  • During the 1830's there was the Gag Rule controversy in Congress, during which Southern politicians tried to block even the presentation of petitions on the subject of slavery. The following quotes come from speeches made in the House and Senate during this time, taken from William Miller's book, Arguing About Slavery:
    • John C. Calhoun, Senator from South Carolina: "The defence of human liberty against the aggressions of despotic power have been always the most efficient in States where domestic slavery was to prevail."
    • James H. Hammond, Congressman from South Carolina: "Sir, I do firmly believe that domestic slavery, regulated as ours is, produces the highest toned, the purest, best organization of society that has ever existed on the face of the earth."
    • Hammond again, from later in the same speech: "the moment this House undertakes to legislate upon this subject [slavery], it dissolves the Union. Should it be my fortune to have a seat upon this floor, I will abandon it the instant the first decisive step is taken looking towards legislation of this subject. I will go home to preach, and if I can, practice, disunion, and civil war, if needs be. A revolution must ensue, and this republic sink in blood."
    • Henry Wise, Congressman (and future governor) from Virginia: "The principle of slavery is a leveling principle; it is friendly to equality. Break down slavery and you would with the same blow break down the great democratic principle of equality among men."
  • From the diary of James B. Lockney, 28th Wisconsin Infantry, writing near Arkadelphia, Arkansas (10/29/63): "Last night I talked awhile to those men who came in day before yesterday from the S.W. part of the state about 120 miles distant. Many of them wish Slavery abolished & slaves out of the country as they said it was the cause of the War, and the Curse of our Country & the foe of the body of the people--the poor whites.
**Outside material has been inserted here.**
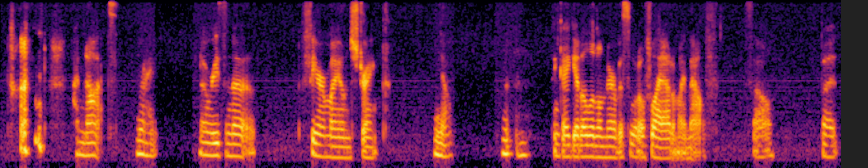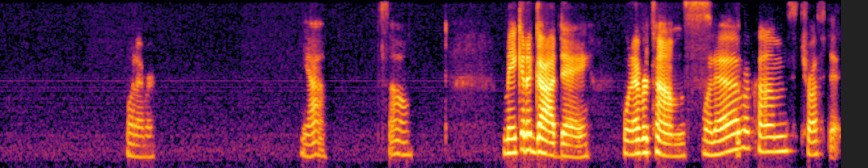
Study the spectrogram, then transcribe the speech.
I'm not. Right. No reason to fear my own strength. No. Mm-mm. I think I get a little nervous what'll fly out of my mouth. So, but whatever. Yeah. So, make it a God day. Whatever comes. Whatever comes, trust it.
They knew the Slave masters got up the war expressly in the interests of the institution, & with no real cause from the Government or the North." [This diary is partly on-line here.]